TASK INPUTS -

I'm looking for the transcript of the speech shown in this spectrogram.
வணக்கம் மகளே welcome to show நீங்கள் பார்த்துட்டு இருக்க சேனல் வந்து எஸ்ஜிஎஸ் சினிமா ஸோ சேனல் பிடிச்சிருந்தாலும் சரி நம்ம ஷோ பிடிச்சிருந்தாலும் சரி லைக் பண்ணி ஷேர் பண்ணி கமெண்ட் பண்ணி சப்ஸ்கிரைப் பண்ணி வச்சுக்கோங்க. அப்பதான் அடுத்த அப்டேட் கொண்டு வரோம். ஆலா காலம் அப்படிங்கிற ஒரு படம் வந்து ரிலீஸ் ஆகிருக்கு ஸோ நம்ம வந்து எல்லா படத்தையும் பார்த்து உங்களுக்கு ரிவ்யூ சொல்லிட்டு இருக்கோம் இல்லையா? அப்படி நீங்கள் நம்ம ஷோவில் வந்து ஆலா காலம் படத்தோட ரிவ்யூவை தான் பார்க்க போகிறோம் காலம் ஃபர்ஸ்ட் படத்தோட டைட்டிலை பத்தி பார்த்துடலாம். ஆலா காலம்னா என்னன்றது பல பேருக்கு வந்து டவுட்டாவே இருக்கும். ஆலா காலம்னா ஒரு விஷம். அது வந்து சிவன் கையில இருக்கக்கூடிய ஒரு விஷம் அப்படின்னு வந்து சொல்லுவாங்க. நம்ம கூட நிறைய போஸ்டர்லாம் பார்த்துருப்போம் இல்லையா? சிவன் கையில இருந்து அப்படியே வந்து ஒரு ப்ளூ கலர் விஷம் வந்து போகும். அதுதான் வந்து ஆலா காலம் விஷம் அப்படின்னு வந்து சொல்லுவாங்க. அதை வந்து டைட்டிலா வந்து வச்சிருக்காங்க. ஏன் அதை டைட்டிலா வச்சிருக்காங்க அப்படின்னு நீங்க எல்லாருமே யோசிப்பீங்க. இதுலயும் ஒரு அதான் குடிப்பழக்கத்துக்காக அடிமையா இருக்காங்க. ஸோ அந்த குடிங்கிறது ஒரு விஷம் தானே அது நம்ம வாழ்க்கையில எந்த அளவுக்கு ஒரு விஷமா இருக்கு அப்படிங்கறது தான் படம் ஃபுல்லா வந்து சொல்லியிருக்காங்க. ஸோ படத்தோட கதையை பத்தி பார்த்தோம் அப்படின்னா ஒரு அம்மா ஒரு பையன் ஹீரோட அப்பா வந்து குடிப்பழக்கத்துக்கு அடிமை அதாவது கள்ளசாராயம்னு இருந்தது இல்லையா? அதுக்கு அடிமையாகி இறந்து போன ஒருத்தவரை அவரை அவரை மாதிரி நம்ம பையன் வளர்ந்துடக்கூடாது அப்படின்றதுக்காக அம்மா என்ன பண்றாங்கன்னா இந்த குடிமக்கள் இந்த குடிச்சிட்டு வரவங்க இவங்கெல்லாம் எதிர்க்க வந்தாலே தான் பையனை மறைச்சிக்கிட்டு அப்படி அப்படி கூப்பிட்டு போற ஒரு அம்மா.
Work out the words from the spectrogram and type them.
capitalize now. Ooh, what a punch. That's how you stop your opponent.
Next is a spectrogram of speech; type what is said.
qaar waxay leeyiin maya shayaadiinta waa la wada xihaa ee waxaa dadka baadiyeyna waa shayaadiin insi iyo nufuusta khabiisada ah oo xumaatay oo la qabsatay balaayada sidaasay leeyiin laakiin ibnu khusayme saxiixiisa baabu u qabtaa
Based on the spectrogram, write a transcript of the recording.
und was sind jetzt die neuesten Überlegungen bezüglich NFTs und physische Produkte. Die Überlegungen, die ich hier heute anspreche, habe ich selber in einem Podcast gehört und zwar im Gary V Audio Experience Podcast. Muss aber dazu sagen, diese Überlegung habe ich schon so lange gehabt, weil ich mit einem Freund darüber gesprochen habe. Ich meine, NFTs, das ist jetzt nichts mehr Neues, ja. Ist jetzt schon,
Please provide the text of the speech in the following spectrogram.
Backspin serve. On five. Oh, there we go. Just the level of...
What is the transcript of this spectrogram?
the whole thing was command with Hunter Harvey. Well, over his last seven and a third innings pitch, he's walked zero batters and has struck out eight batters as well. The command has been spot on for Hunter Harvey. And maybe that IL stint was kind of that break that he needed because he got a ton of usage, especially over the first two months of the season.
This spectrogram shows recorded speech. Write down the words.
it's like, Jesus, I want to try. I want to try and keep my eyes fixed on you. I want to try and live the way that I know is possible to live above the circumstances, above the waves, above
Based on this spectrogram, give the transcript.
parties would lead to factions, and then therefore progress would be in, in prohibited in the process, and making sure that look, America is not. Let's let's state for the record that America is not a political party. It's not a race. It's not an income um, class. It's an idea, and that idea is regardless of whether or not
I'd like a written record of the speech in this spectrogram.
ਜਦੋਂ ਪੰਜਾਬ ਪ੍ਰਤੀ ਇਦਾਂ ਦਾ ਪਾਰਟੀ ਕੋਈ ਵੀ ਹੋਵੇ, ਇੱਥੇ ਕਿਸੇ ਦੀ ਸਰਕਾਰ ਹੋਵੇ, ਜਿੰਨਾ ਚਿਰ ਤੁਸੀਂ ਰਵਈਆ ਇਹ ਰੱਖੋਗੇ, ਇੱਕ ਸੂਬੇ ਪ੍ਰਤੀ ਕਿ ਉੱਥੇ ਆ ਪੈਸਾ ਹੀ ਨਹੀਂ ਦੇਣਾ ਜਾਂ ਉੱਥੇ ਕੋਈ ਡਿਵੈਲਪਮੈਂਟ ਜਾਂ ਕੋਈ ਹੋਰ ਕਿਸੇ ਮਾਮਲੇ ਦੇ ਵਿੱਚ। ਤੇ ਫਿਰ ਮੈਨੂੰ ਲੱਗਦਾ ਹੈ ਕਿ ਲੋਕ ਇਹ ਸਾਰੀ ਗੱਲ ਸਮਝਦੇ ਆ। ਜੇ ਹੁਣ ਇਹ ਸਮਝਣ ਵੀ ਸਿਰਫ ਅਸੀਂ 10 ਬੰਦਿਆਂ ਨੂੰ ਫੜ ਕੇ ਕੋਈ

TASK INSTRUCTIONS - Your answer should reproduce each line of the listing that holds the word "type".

EXPECTED ANSWER -
Work out the words from the spectrogram and type them.
Next is a spectrogram of speech; type what is said.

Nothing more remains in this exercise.